Accessible Ajax With Domino Forms

Jake Howlett, 11 July 2007

Category: Forms; Keywords: Ajax Accessibilty

Ajax is great. Of that there's little doubt. However, it has to be used carefully in order to be most effective. In particular we need to make sure its use does not impeed users for whom it might not work.

A lot of the projects I've been involved in recently have required a degree of accessibility built in. Rather than deny the majority of users the funkiness that using Ajax can provide I've come up with a way to use a single Domino form to provide simple functionality to both Ajax actions as well as traditional methods. This article is going to look at how I did that.

Ajax is best and most often used for the simple little tasks. For example, something like adding a vote to a poll is an ideal situation to which Ajax is suited.

Imagine you were reading a document on which a vote is being taken. It might include a Vote Here link which looks something like this:

<a href="#" onclick="doVote('yes')">Vote Here</a>

It looks innocent enough, but there's a problem with this link. Once the doVote() function has run the link will still be followed and the user will end up at reloading the page at the same URL but with an empty hash (#) at the end of it.

To prevent this the link should look like this:

<a href="#" onclick="doVote('yes'); return false;">Vote Here</a>

Now the doVote() function runs and then the click of the link is effectively cancelled by returning a false statement.

If you're going to link to JavaScript calls in the onclick event of a link. Always make sure your return false after the function call!

The link is now less prone to error but there's still a problem with it. Imagine either the doVote() function causes an error — for whatever reason — or that the user has no JavaScript capability — again, for whatever reason. What do we do now?

What I've started doing and what I propose we all do from now on is cater for all cases with a link that looks something like this:

<a href="vote?CreateDocument&vote=yes" onclick="doVote('yes'); return false;">Vote Here</a>
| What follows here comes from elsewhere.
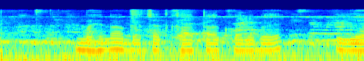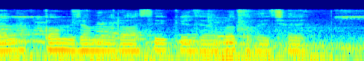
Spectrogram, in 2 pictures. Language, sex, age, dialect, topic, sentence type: Maithili, male, 18-24, Eastern / Thethi, banking, statement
Now, when there's no JavaScript support or when an error occurs in the JavaScript it fails-over to a good old fashioned link. In effect the two methods do the same thing. All that the doVote() function does is POST to the "vote" form and pass same value to it. Here's what the code might look like (based on Mootools here, but would be the same when using most of the libraries):

function doVote(vote){
new Ajax(
method: 'post',
data: {'vote':vote, 'ajax':'true'},

We're still creating a vote "form" and passing it the vote. The only difference is that we tell the form that Ajax was used. Using the information the WQS agent of the Vote form knows whether to simply return some text to the browser or to perform a redirect.

The Vote form itself is just a place holder really. It doesn't store documents (SaveOptions="0"). All it does is capture the values passed to it and then make them easily available to the WebQuerySave agent that runs. We could pass the data straight to an agent but parsing it in LotusScript is a nightmare and it's much better to let a Form do it. As well as the data passed to it we can use the Form to compute other information such as the user name, path info etc.

Fields on the form to which data are passed are auto-filled by the POST action of the Ajax request. However, when we use a ?CreateDocument GET request we have to fill the fields ourselves. To do this we set their Default Values using @URLQueryString calls to grab data from the URL.

Taking Further

What next?

Demo Database

DEMO HERE -- Download link is on the right towards to the top.

To Do On This Article